> actually
> > a http://schema.org/name but it doesn't tell what it means.
> > Meaning is encoded in RDF-schema
>
> Hmm. This argument doesn't convince me as I think you can already do
> "meaningful" things in a JSON-LD context doc that are usually done on
> vocabulary level. See the Example 21 of the spec:
>
> {
>   "@context":
>   {
>     "modified":
>     {
>       "@id": "http://purl.org/dc/terms/modified",
>       "@type": "http://www.w3.org/2001/XMLSchema#dateTime"
>     }
>   },
> ...
> }
>
> Typing a literal also tells what something means and it can be done in a
> JSON-LD context document. With the reasoning that meaning is provided on
> the RDF-Schema level one could also say that @type definition in @context
> isn't valid and should rather be done in the vocabulary. One could easily
> look up the property referenced in a @context and then take the value that
> is defined as rdfs:range.
>
> - Adrian
>
> [1] http://www.w3.org/2005/04/fresnel-info/
>
> > JSON-LD @context is not an alternative to this. It just helps to convert
> > shorter json-document into valid RDF.
> >
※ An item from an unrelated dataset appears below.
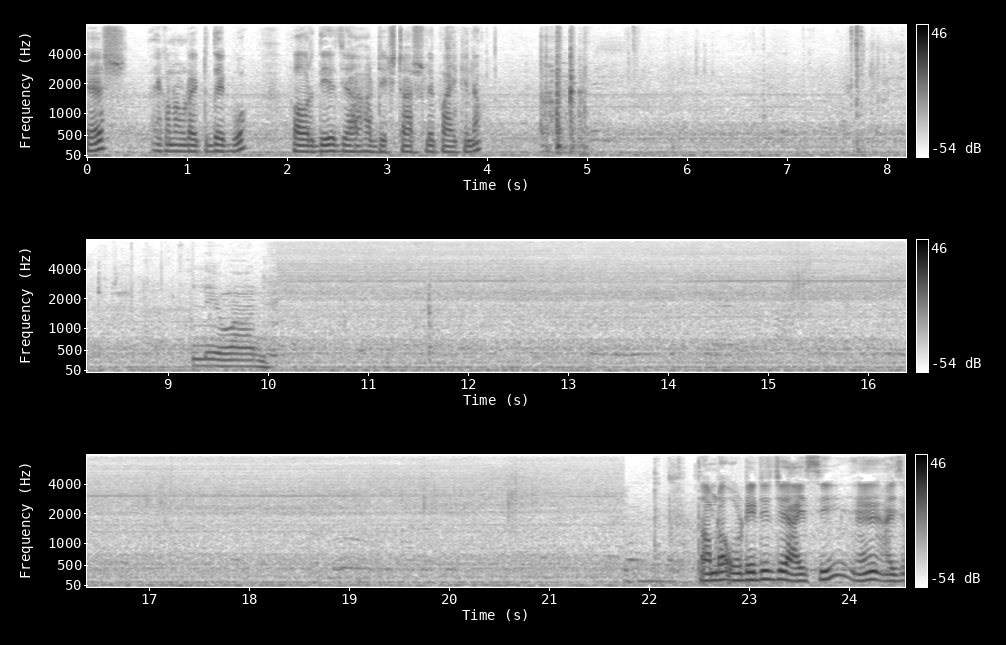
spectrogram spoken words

> > @context is an instruction to processor, which tells that "name" is
> actually
> > a http://schema.org/name but it doesn't tell what it means.
> > Meaning is encoded in RDF-schema
>
> >>> On 18.7.2013 at 12:14, Alexey Zakhlestin <indeyets@gmail.com> wrote:
>
> > On 18.07.2013, at 14:00, "Adrian Pohl" <pohl@hbz-nrw.de> wrote:
> >
> >> Besides listing the different properties and defining their short names
> and
> > values, I also thought it would make sense to define the English and
> German
> > property labels. This would be quite useful as different uses of one
> context
> > document would present the same labels to end users.
> >
> > It looks like you're trying to mix different levels.
> > Labels are usually defined on RDF-Schema level, where you define classes,
> > properties, their relationships and their metadata (including
> human-readable
> > labels).
> >
> > JSON-LD @context is not an alternative to this. It just helps to convert
> > shorter json-document into valid RDF.
> >
> > @context is an instruction to processor, which tells that "name" is
> actually
> > a http://schema.org/name but it doesn't tell what it means.
> > Meaning is encoded in RDF-schema
>
>
>
Received on Thursday, 18 July 2013 21:58:09 UTC

This archive was generated by hypermail 2.4.0 : Friday, 17 January 2020 16:18:38 UTC